What Exactly is a Panic Attack?

Panic attacks are widely misunderstood, but simply understanding what they are can play a big role in stopping the panic episode. According to the Anxiety and Depression Association of America, some symptoms of panic attacks include:

  • Accelerated heart rate

  • Elevated blood pressure

  • Chest pain or discomfort

  • Sweating, chills, or heat sensations

  • Shaking

  • Shortness of breath

  • Feelings of choking

  • Nausea

  • Feeling dizzy or lightheaded

  • Numbness or tingling sensations

  • Feeling disconnected from self or surroundings

  • Fear of losing control

  • Fear of dying

Photo credit

Many of these symptoms resemble those of a heart attack, breathing disorder, or other illnesses. Because of this, many people experiencing a panic attack will go to the hospital, especially if it’s their first one. Being able to identify a panic attack and knowing that it won’t kill you can help ease the panic.

Panic attacks are not an overreaction to stress or a sign of mental weakness. They can occur suddenly and unexpectedly in both a calm or anxious state. Panic attacks are also not the same thing as anxiety. There are many types of anxiety disorders, and anxiety builds over a period of time, is enduring, and is correlated with excessive worry. Panic attacks are sudden and extreme. They sometimes occur in people with mental health disorders, but it’s also possible to experience a panic attack with no disorder. More information on the differences between anxiety and panic attacks can be found here.

Photo credit

If you experience panic attacks, you should mention it to your doctor. Whether you have them on occasion, multiple times a day, or anywhere in between, it’s good to learn more about it and know what your treatment options are. Some people learn coping skills, some go to therapy, and some take medication. Many people do a combination of those, but whatever path you take, know that panic attacks are a real and highly treatable disorder.

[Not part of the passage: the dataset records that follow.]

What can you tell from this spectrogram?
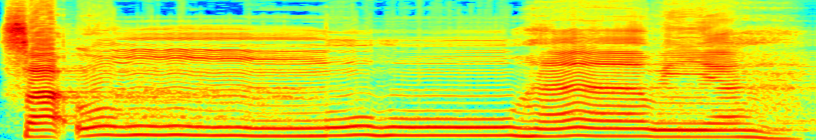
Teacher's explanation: huruf ta marbutoh yang di ujung berubah menjadi ha sukun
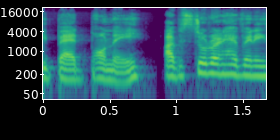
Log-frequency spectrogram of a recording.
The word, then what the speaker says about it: Bad Bunny: I brought up people telling us we had to pronounce Bad Bunny as Bad Booney, which I've now found out is also, it's supposed to be Bad Bonnie.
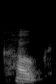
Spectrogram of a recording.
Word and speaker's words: Koch: his name is robert koch if you were german you'd pronounce it Koch so he lived about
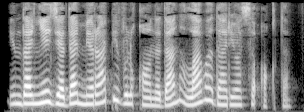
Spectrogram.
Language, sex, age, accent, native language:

If you or a loved one is in need of support, there are many resources available. Call 240-485-1001 for information on anxiety and depression from the ADAA. Call 1-800-273-8255 for the National Suicide Prevention Lifeline.

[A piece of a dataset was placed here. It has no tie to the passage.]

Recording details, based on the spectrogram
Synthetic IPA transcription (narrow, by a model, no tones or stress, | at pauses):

Want to keep up with HCBU? Make sure to like us on Facebook, follow us on Instagram, check out our Pinterest board, and read our latest Tweets!